The 3-point rate for the Thunder is below league average. The team’s 3-point attempts make up only 25.5 percent of their shots, compared to the league average of just under 28 percent. Part of this can be explained by the team’s habit of playing two big men on the court at all times, and Ibaka is shooting fewer threes than he did last season. But with Westbrook, Dion Waiters, Ibaka, Kyle Singler and many other capable shooters (although some might only be capable in terms of volume, not efficiency), the team can stand to shoot more from the outside.

Other than a few small issues offensively, the team doesn’t have much to worry about. Defensively, however, is another story.

While the team allows one of the lowest percentages at the rim, they also allow the opponents to shoot the highest percentage of their shots at the rim. According to, the Thunder allow opponents to shoot 29.3 percent of their shots at the rim, far higher than the league average of 24.7 percent. No matter the percentage opponents are shooting at the rim, a shot within three feet is always one of the most efficient shots in the game. While Adams and Ibaka are doing their best to deter potential drivers, there’s only so much they can do from the inside.

Wing defense is an issue with the Thunder, as the only above average defenders on the wing are Durant and Andre Roberson (also known as the player I talk about far too often). Both players were out in Monday’s game against the Grizzlies, and it was obvious in the team’s defensive production. Stopping players from scoring at the rim starts on the perimeter; if a player can’t get to the rim, then he cannot score at the rim. Currently, the Thunder are allowing opponents to put too much pressure on the interior defense, which allows for more opportunities for the Thunder’s defense to break down.

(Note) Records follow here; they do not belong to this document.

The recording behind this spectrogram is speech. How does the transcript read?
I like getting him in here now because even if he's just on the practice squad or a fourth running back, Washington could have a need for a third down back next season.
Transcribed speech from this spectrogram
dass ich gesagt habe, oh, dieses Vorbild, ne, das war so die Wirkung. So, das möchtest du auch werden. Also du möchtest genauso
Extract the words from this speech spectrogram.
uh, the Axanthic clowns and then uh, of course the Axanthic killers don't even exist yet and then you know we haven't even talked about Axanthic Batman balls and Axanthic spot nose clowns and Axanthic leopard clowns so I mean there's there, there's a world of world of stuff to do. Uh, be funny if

Overall, the team hasn’t lived up to the expectations placed on them before the season. But if anyone is selling their Oklahoma City Thunder stock 11 games into the season, I’ll be the first one to buy.

Next: Can Kyle Singler Live up to OKC's Expectations?